Singing in the car is so natural and so much fun that I usually don’t worry about the reactions of other motorists. Other than the occasional pedestrians who think that I’m yelling at them, most people (if they look at me at all), just smile and turn away as I wave and keep on singing. I have to admit that I did feel a little sheepish this morning when a policeman pulled alongside me just as Robert Palmer and I were Sneaking Sally through the Alley in our funkiest duet. (I even sing the percolating bass line to that song. I love it.) The officer has obviously seen plenty of middle-aged madwomen singing the songs of their youth because he just drove away.

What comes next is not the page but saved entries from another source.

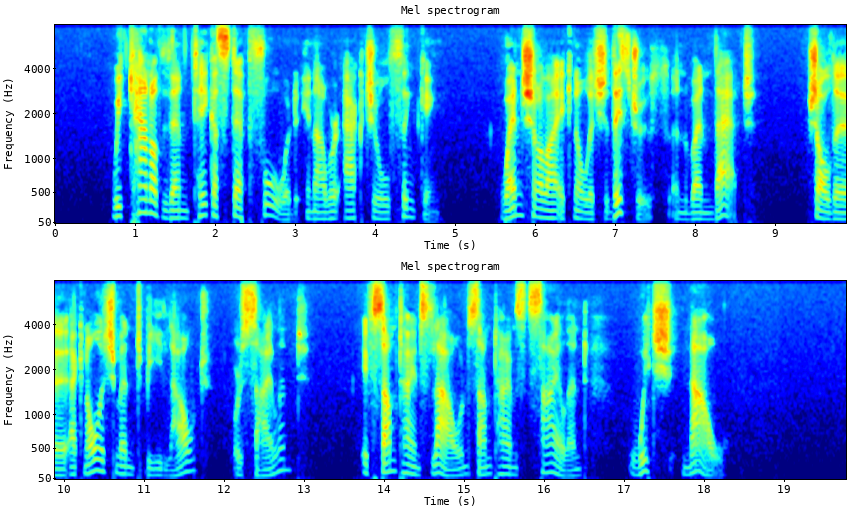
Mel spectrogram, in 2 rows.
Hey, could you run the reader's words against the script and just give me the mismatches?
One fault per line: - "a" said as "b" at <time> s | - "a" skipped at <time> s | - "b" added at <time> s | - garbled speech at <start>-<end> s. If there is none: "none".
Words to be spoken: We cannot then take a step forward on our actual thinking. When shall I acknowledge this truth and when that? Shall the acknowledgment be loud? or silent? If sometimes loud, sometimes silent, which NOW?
- "on" said as "in" at 3.1 s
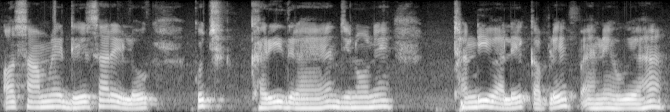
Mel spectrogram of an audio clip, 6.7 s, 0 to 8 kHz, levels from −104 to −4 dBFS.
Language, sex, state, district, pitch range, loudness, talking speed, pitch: Hindi, male, Uttar Pradesh, Lucknow, 125-150 Hz, -13 LUFS, 135 wpm, 140 Hz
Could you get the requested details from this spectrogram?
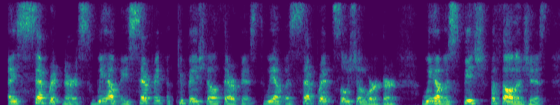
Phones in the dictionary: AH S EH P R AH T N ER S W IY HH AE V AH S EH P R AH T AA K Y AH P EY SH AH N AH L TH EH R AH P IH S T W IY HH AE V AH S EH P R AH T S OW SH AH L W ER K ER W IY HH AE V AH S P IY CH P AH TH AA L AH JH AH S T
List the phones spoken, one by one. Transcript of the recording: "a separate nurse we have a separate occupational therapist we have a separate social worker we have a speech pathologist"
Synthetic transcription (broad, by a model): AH S EH P R AH T N ER S W IY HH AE V AH S EH P R AH T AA K Y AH P EY SH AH N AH L TH EH R AH P IH S T W IY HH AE V AH S EH P R AH T S OW SH AH L W ER K ER W IY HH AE V AH S P IY CH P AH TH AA L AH JH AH S T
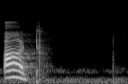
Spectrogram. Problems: none marked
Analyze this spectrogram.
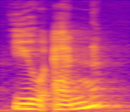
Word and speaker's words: un: Now, since it's a masculine word, we are going to use, right, un, which is pronounced un.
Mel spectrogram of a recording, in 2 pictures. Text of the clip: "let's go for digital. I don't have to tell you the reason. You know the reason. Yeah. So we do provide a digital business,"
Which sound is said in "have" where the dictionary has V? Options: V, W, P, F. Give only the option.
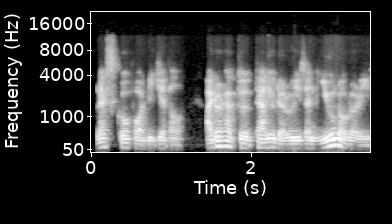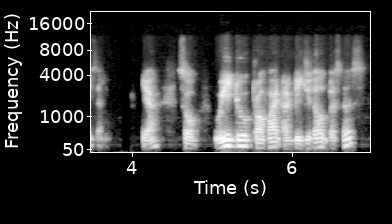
F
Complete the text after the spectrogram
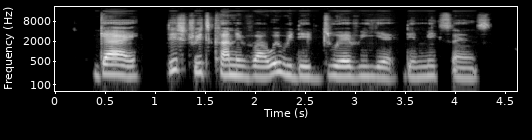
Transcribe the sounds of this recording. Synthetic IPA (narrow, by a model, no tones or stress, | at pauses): ɡaɪ | distɹitkʰanivawɛwideduɛvɹijiədemeksɛ̃ns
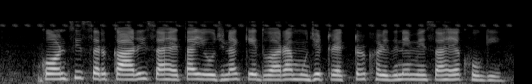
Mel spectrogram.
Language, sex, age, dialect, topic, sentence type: Hindi, female, 18-24, Marwari Dhudhari, agriculture, question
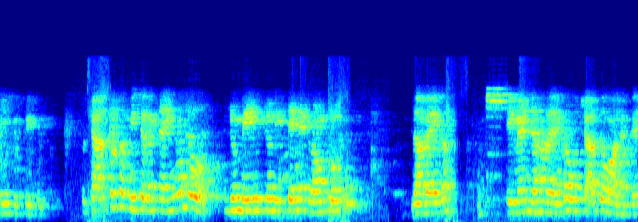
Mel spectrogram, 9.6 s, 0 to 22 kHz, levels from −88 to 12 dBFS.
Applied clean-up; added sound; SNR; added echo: neural separator model SepFormer DNS4.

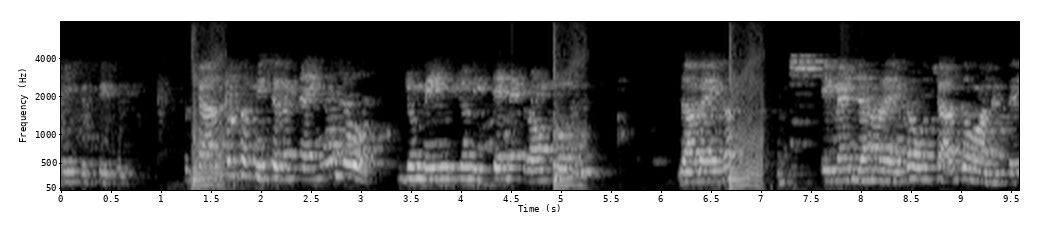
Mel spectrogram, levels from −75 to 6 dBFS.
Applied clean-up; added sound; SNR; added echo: classical method WPE with log-MMSE.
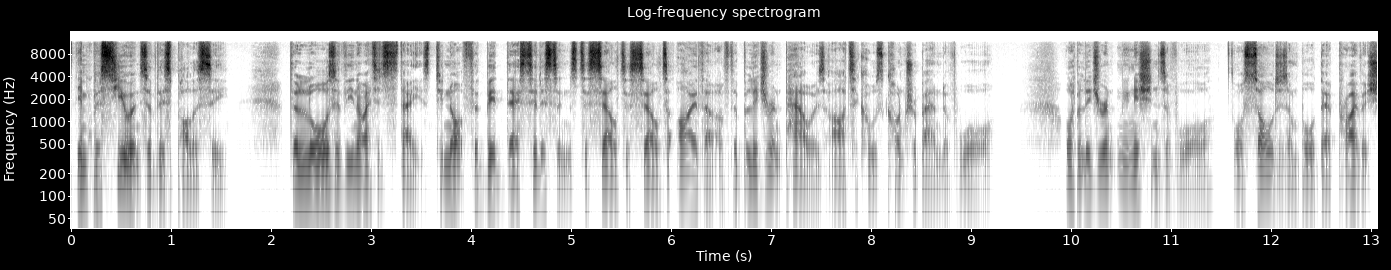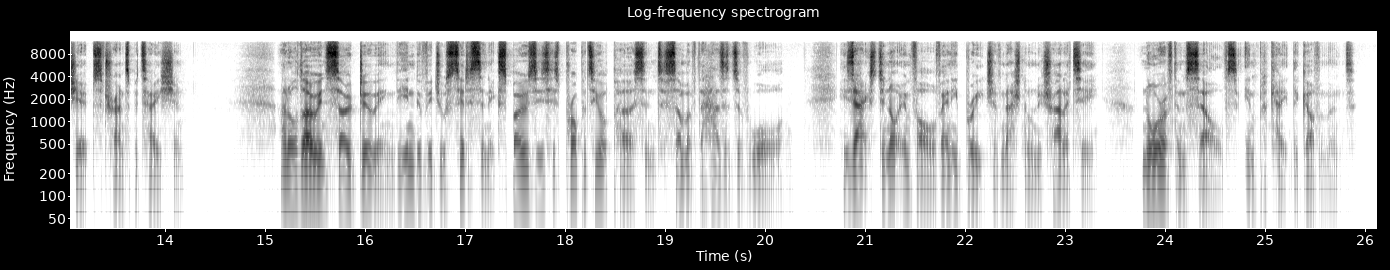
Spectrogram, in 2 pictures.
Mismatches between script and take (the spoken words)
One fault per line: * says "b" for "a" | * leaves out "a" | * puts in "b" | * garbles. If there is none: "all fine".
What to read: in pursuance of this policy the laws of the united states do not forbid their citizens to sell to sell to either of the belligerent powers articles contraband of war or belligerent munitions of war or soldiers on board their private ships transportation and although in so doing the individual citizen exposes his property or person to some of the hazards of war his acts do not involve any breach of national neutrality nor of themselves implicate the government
all fine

And it is almost always the songs of my youth that compel me to sing along at full voice. If you’ve ever seen the opening scene of Les Intouchables, that’s how cool I like to imagine I am when I sing and bop along to “September” by Earth, Wind, and Fire. Jerry Jeff Walker’s “Sangria Wine” calls for a big, round open-mouthed kind of howling along while the Kinks’ “L-O-L-A” requires a crisper enunciation. Zipping along the freeway in the aural privacy of my car, I can sing all of these without a trace of self-consciousness. But a few of my must-sing-with songs are so corny that I don’t want people, even strangers, to know that I like them. Suddenly, the worst of these, my guiltiest pleasure, Billy Squier’s “Lonely in the Dark” comes on the radio. And I‘m in rush-hour, city street traffic with cars to the left of me, cars to the right. This is such a classically terrible 70s song with screaming one note guitar solos and a medium tempo head-banging, hair-swinging kind of beat, but it has a certain appeal. I resist for the first verse, doing the ventriloquist kind of sing-along with the goofy lyrics: “it’s on your head, it’s a habit that’s hard to break”. Try it: you can sing most of that line without moving your lips. By the second chorus, I can’t hold it in anymore. I must harmonize with Billy as we belt out the brilliant question: “Can you break away from your alibis/ can you make a play, will you meet me in the dark?’ By the time we get to the “don’tcha need me, hey hey” climax, all my dignity is gone.
But I’m in a great mood, and my lucky husband gets to hear me give my solo performance all through our dinner preparation. Oh yeah.